Members of the Shelbyville high School boys’ swim team have been around coach Coen Weiler for years through their association with the swim program.

So when it came time to sit down and have honest conversations about real life issues, there was already a comfort level among the swimmers and their coach.

That helped the team participate in the Coaching Boys Into Men program, which focuses on educating high school students on domestic violence. The team was the second athletics program at Shelbyville to participate, following in the footsteps of the boys’ tennis team, which participated in the fall.

Since this was the second time that Turning Point Domestic Violence Services ran the program, Director Amber Knopp left Weiler in charge of running it.

That’s the goal with other teams participating in the future, Knopp said Saturday morning after a ceremony recognizing the swim team’s completion of the program.

Knopp was pleased with the team’s response. She said a survey found that every member would recommend the program and that they all gained something from it.

The survey found that “it was beneficial to talk to coach about some of these personal issues that they don’t always get to talk about with an adult,” she said.

Weiler said since his swimmers were already comfortable around him – the team is together 3-4 hours a day – there was not much awkwardness in having those conversations.

“They weren’t shy about giving their opinion or things like that,” he said. “I think that worked out really well and just helped facilitate the conversations and helped facilitate the program being productive and make it successful,” he said.

The program is an opportunity for student-athletes to have honest conversations about domestic violence, an opportunity that members on the team said was helpful.

“It gave us a way to get better as people, not just as swimmers,” Michael Fox said.

Tristin Maloney said that while Turning Point has been to the school before, he felt the conversations were more informative and more one-on-one “so a lot easier to understand and learn.”

With Weiler leading the discussions, he said the program provides guiding questions and bullet point topics that are helpful in steering the team in the right direction.

Knopp said she was hands off the second time around because the program is intended to be run by a coach, someone the athletes know and trust.

“It’s designed to strengthen those relationships with his swimmers and have those conversations with him because they trust and respect him,” she said. “They’ve all been swimming with him for a long time. It’s valuable to have that conversation with that (established) relationship.”

She added that if a coach wants her help in leading discussions in the future, she is happy to give it.

“That’s the goal is to have the coaches actually be implementing the program,” she said. “I’m a resource for them if they have questions or if they need support for any of the topics.”

Fox said the program helped him realize how common domestic violence is.

“It definitely does happen and with this program, helps you realize what you’re seeing,” he said.

Tyler Harker had a similar thought.

“How easily someone without realizing it can be abusive to a significant other in a relationship,” he said when asked what he learned.

Weiler said he wanted the team to participate because of his own experiences.

“I understand the impact that a negative behavior in these instances can create,” he said. “I wanted to in any way shape or form be an ambassador for creating healthy relationships and helping these boys grow into successful men who are productive and respectful in all that they encounter, especially with their partners.”

An important topic they covered was having respect for others and communication, he said.

They discussed the importance of being open and communicating expectations, particularly being able to communicate before an issue grows into something bigger.

“Overall I want to see these boys be respectful members of society and be respectful to their partners and look at their partners as their equal and not as their lesser,” he said.

Weiler plans to have his team participate again next season, creating an opportunity for current members to have deeper conversations while introducing new swimmers to the topic.

Turning Point is turning its attention toward the baseball team next.

That team will participate during its upcoming season, Knopp said.
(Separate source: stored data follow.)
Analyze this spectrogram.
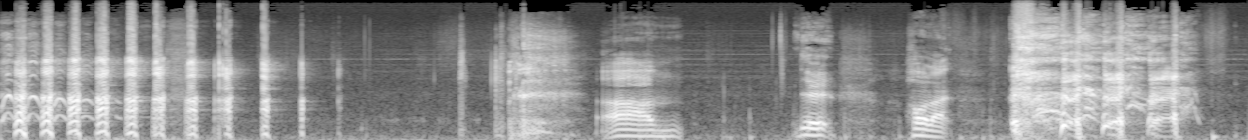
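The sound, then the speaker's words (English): A loud coughing fit: a rapid string of about a dozen short hacking coughs, then heavier, raspy coughs and wheezing gasps spaced out over several seconds. “Hold on, I'm having a major coughing attack.”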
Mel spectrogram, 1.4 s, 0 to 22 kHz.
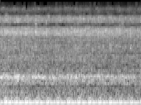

Coach Royce Carlton will be going through the training before the season begins.

Along those lines, Knopp said she intends to reach out to all four county athletic directors to gauge interest in a training over the summer. The training would be an opportunity for coaches at the four county schools to learn how to lead conversations with their own teams using the program’s resources.

Harker, Maloney and Fox each gave some advice to members of Shelbyville’s baseball team on what to expect this spring.

“They’ll need to be open-minded when they have these discussions,” Fox said. “They’ll need to be mature while they do it. It’s not something that you should brush off. You just need to talk through it.”

Maloney said a large part of the experience requires participating.

“You need to be open with your team and yourself and be willing to discuss uncommon topics and maybe uncomfortable topics,” he said.

Fox encouraged the baseball team to listen to each other and be respectful.